**INSTRUCTIONS FOR THE TASK**
Copy nothing but the lines below running from the line containing "Please return the" through the line containing "spectrogram what was said", both end lines included.

**TASK MATERIAL**
________________

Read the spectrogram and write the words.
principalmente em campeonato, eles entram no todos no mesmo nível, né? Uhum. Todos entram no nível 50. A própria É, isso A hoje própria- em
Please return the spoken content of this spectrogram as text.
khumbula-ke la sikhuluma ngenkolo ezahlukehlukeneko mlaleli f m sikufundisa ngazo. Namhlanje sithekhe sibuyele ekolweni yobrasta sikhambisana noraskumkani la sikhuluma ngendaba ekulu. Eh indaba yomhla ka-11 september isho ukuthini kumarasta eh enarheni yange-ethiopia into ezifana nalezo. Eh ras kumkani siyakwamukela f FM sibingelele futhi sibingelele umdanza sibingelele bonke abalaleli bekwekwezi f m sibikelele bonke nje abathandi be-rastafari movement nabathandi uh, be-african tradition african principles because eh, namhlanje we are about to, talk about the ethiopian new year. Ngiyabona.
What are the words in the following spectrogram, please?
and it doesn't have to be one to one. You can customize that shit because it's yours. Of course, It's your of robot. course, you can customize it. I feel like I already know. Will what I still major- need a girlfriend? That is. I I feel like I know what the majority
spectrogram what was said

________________

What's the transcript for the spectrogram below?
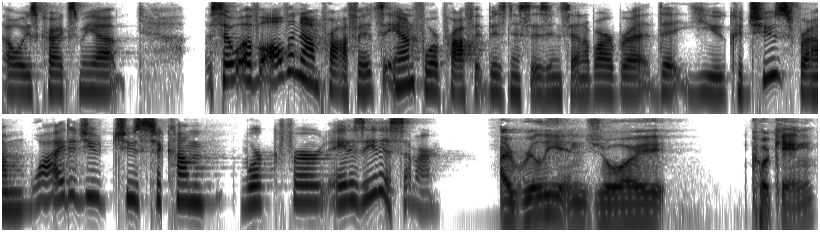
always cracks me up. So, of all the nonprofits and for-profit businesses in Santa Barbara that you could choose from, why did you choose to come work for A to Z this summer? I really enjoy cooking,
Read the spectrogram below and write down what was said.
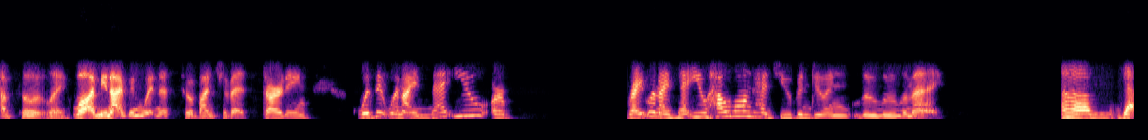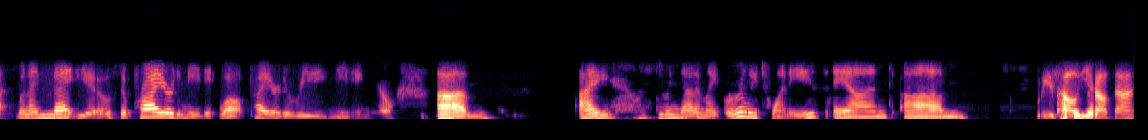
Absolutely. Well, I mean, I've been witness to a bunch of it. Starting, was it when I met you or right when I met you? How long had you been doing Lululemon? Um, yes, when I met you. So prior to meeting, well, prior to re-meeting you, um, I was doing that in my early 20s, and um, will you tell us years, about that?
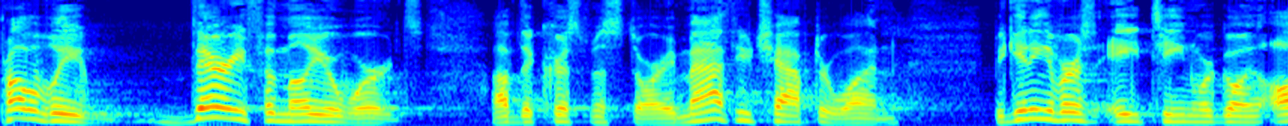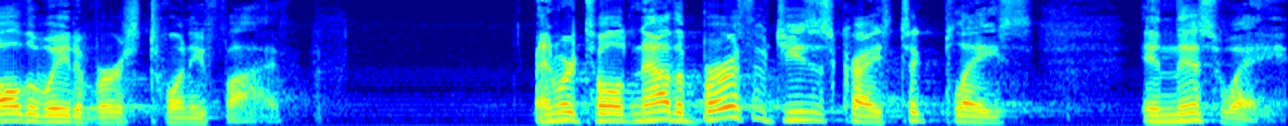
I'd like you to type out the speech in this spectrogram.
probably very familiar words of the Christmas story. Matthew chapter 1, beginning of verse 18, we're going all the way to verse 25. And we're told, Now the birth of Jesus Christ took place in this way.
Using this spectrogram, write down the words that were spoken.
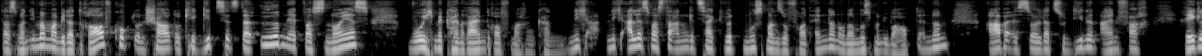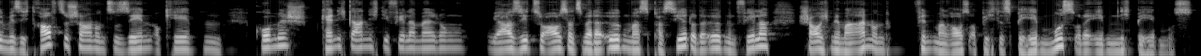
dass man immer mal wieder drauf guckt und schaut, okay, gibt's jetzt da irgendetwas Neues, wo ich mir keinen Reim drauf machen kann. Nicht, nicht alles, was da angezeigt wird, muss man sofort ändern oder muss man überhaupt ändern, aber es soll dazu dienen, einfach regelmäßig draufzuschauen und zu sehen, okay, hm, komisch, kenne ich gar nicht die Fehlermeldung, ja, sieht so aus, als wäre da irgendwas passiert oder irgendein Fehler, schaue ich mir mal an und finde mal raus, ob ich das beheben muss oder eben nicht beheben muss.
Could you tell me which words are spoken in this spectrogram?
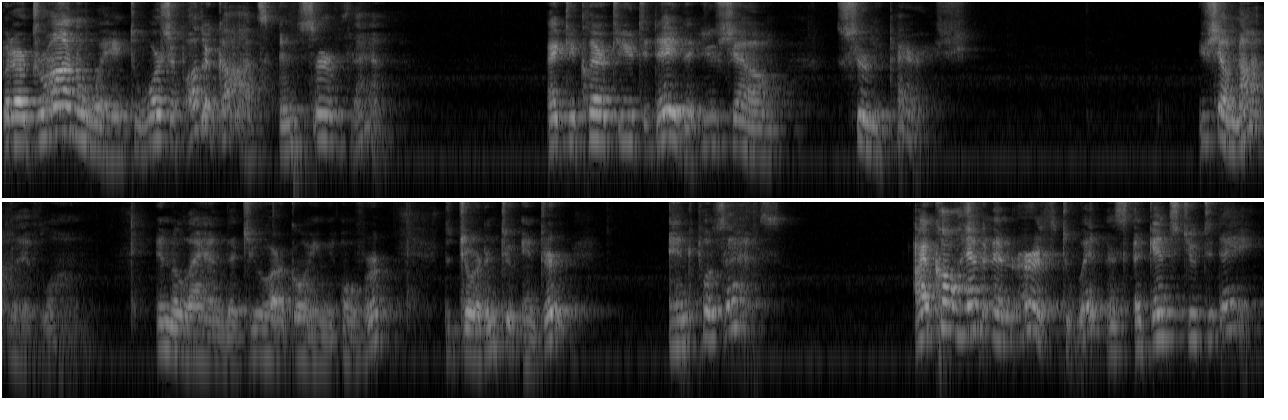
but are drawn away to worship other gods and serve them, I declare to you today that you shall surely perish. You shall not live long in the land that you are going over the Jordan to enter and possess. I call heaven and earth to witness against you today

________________

**SOLUTION TO THE EXERCISE**
Please return the spoken content of this spectrogram as text.
khumbula-ke la sikhuluma ngenkolo ezahlukehlukeneko mlaleli f m sikufundisa ngazo. Namhlanje sithekhe sibuyele ekolweni yobrasta sikhambisana noraskumkani la sikhuluma ngendaba ekulu. Eh indaba yomhla ka-11 september isho ukuthini kumarasta eh enarheni yange-ethiopia into ezifana nalezo. Eh ras kumkani siyakwamukela f FM sibingelele futhi sibingelele umdanza sibingelele bonke abalaleli bekwekwezi f m sibikelele bonke nje abathandi be-rastafari movement nabathandi uh, be-african tradition african principles because eh, namhlanje we are about to, talk about the ethiopian new year. Ngiyabona.
What are the words in the following spectrogram, please?
and it doesn't have to be one to one. You can customize that shit because it's yours. Of course, It's your of robot. course, you can customize it. I feel like I already know. Will what I still major- need a girlfriend? That is. I I feel like I know what the majority
spectrogram what was said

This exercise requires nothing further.